Psalm 50 condemns those who “keep company with adulterers”, and Psalm 51 reveals David’s understanding of his actions as being ultimately against God. Job makes it a point to emphasize his sexual purity in chapter 31. Proverbs 6:25 warns against lusting after a woman, and it portrays the adultress in chapter 7 as impudent, pretending to be religious- she needs to earn money to pay religious vows. She uses flattery and beauty to seduce a man, who is compared to an ox being taken to a slaughterhouse.
Practical Application and Summary
The bottom line in all of this is that death is the end result of adultery in God’s eyes. Adultery and premarital sex destabilize the marital relationship, which in turn destabilize children, businesses, schools, and- in our case- churches. The nuclear family is the building block of society, and no society can stand for long if too many blocks are moved or tilted. We Christians would do well to heed the call of the 10th commandment as well as the 7th- it is not just adultery, but the lust for a relationship that is not yours to have, that must be avoided. Jesus would remind us that it is the inner man that gives rise to the outer man, and that we are all subject to sinful passions if we are not controlled by the Spirit. No man or woman, no matter how godly they may be, can be unphased or unaffected by such powerful desires. We must beware and be accountable. We must also be wary of people who use religion as justification for sexual impropriety, as the prostitute in Proverbs 7 did.
Yet extramarital sex and lust are indeed rampant in our society. How then shall we live? For starters, even the Mosaic Law implicitly grants that we must be pitiful and compassionate. For sins such as idolatry (Deuteronomy 7:16, 13:9), premeditated murder (Deut 19:11), and malicious false witness (Deuteronomy 19:21), the Israelites are told “your eye shall not pity” or “you shall not spare them.” There was no redemption price to be paid in lieu of capital punishment, unlike many other sins. In cases of immorality, there is no prohibition against having compassion and pity. The implication is that the death penalty for immorality is not absolute, depending on circumstances. This fact is made certain in Proverbs 6:35, when we are told that a husband would not accept the ransom price from a man who had an affair with his wife. The fact that a ransom price was rejected means that such a price could be offered in the first place. There was room for mercy within the Law. After all, Hosea pardoned his wife Gomer (poor woman), and, iIn the Gospels, Joseph determined to put Mary away privately rather than have her put on trial. David’s prayer for forgiveness in Psalm 51 is perhaps most telling of all. He admits his sin against the Almighty and asks that a clean heart and a right spirit be put within him. David recognizes that only God can cleanse what has been defiled.

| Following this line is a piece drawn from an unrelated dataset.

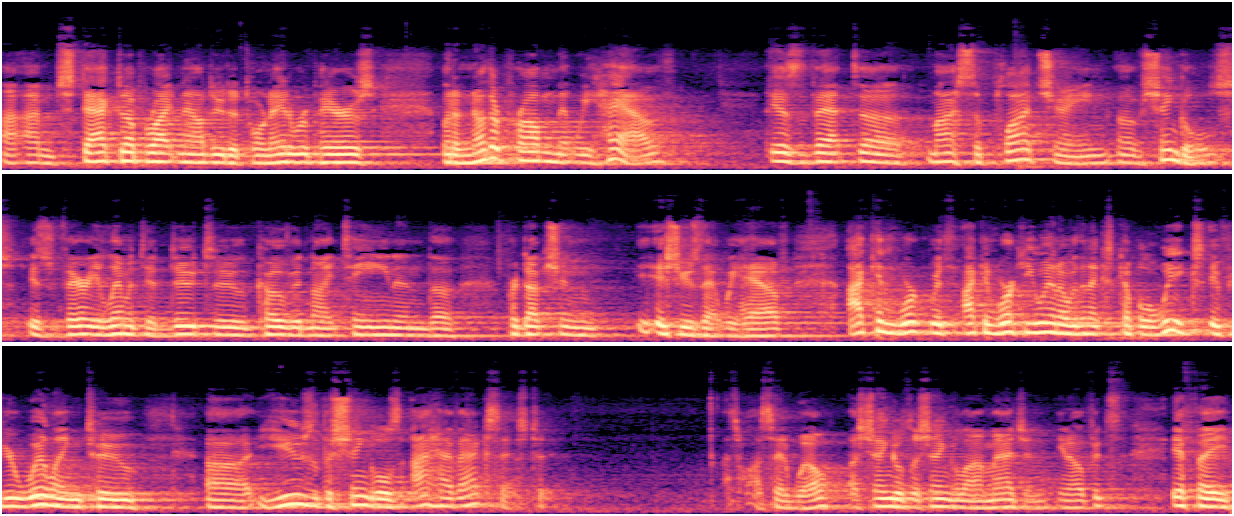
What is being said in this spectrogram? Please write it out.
I'm stacked up right now due to tornado repairs, but another problem that we have." is that uh, my supply chain of shingles is very limited due to COVID 19 and the production issues that we have. I can work with I can work you in over the next couple of weeks if you're willing to uh, use the shingles I have access to. That's why I said, well, a shingle's a shingle. I imagine, you know, if it's if they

Believers must stand firm on the importance of purity and chastity, and they must be wary of being led astray by temptations from without and within. They must guard their hearts diligently and proactively. For those who have fallen, we must restore those who repent in a spirit of meekness. That is not a New Testament concept alone, though justification and cleansing from sin ultimately occurred in the New Testament at the Cross. No, the Law itself allows pity and compassion on the fallen, and we are better for it if we can forgive with God’s help. We can introduce the lost to the One who paid the ransom price for sin Himself, and we can demonstrate true love in our daily lives. In this, we work to fulfill both Law and Grace in our own way.
This post is part of a continuing series on theology and human sexuality. I plan on writing a few more entries on the role of women in Scripture and- finally- the ideal picture of love and romance in Song of Solomon. Stay tuned!